The superjumbo can theoretically hold up to 800 passengers in an all-economy configuration. The plane's existing operators all opted for a seating capacity of about 500 seats, and the Abu Dhabi airline will offer a similar number, Mr Baumgartner says. Etihad also plans to choose four seating configurations to outfit the 10 aircraft, with each seat layout depending on the route being served. The addition of the A380s, as well as Etihad's overall fleet growth, has helped spur a huge expansion at Abu Dhabi Aircraft Technologies (ADAT), which received a $500m service contract from the airline three years ago.
ADAT is building a hangar, due for completion in October, that is big enough to handle three superjumbos at a time. An A380 has a wingspan of 80 metres. Etihad's planning for the A380 goes back several years and has undergone several permutations. The airline surprised the aviation world in 2004 when, just a year after being launched, it placed its first order for A380s. The four that were to have been delivered to Etihad were test planes Airbus used for certifying the aircraft.
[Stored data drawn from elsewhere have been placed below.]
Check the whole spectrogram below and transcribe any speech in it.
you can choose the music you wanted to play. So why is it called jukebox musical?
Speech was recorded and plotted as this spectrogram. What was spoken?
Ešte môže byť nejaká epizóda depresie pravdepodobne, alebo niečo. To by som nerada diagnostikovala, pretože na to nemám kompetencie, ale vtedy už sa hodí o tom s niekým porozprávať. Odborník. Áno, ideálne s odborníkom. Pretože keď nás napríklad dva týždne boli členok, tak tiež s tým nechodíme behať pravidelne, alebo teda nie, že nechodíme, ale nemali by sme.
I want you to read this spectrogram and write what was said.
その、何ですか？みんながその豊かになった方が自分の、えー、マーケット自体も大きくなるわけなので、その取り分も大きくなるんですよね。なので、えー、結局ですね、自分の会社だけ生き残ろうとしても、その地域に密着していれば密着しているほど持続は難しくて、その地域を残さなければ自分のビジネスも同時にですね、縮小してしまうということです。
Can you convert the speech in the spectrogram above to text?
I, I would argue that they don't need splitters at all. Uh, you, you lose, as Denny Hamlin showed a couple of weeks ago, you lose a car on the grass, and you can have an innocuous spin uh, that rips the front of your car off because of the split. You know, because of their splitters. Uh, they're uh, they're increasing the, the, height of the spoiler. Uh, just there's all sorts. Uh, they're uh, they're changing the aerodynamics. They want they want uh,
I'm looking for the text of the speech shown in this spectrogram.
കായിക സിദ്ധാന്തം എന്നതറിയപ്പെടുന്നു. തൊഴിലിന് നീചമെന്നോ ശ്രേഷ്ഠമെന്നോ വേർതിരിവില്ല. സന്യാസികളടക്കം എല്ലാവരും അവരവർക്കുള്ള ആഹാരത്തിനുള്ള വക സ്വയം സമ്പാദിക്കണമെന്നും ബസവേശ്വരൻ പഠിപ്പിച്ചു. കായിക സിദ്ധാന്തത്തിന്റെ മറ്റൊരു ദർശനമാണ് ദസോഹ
They were due to be handed over last year, but in 2007 Etihad delayed delivery by several years, saying it wanted to build up its network before taking on the high-capacity A380. Two years ago at the Farnborough International Airshow, it effectively cancelled the original order for the four test planes and made a fresh order - for 10 new planes. Finally, in the past year, it pushed back its deliveries to 2014 so that it would be able to take advantage of Airbus improvements to the plane, including a payload heavier by several tonnes.
The later delivery should also see Airbus correct production problems on the aircraft. Last year, it delivered 10 A380s, two fewer than in 2008. Its target was 18. Perhaps most important, however, the extra time until delivery will allow Etihad to craft a memorable cabin interior and service offering. "We now have more time to push the boundaries," Mr Baumgartner says.
When it made its debut on the world stage in 2007 it was hailed as the queen of the skies. The Airbus A380 was the first new aircraft type to be introduced in years and it was the largest passenger aircraft ever. It pushed the 747, known as the king of the skies, off centre stage. But now the A380 must prepare for a young prince in the name of the 787 Dreamliner, which Boeing introduced at the Farnborough International Airshow, marking the aircraft's first international flight. The two aircraft do not directly compete. The 787 is designed to address the 200-300 seat aircraft market, while the A380 is a superjumbo jet with two levels and enough seating for between 500 and 800 passengers, depending on the layout. But in the rivalry between Boeing and Airbus, generating a buzz for their own cutting-edge aircraft and downplaying the gains of their competitors has been central to their marketing efforts. "I'm not over-stressed about [the Dreamliner]," Charles Champion, the executive vice president of engineering at Airbus, told British media this week. "We've got 6 million passengers that flew on the A380 - they love it - and there are 33 aircraft flying." In the orders race, the two planes also have nothing in common. Airbus has logged about 240 orders for the A380, while the Dreamliner is the fastest selling plane ever, with about 850 sold. But Airbus should not have to wait too long to regain the limelight: its next new plane, the A350, which will target Boeing's 777 aircraft, is due for its first delivery by about 2015. @Email:firstname.lastname@example.org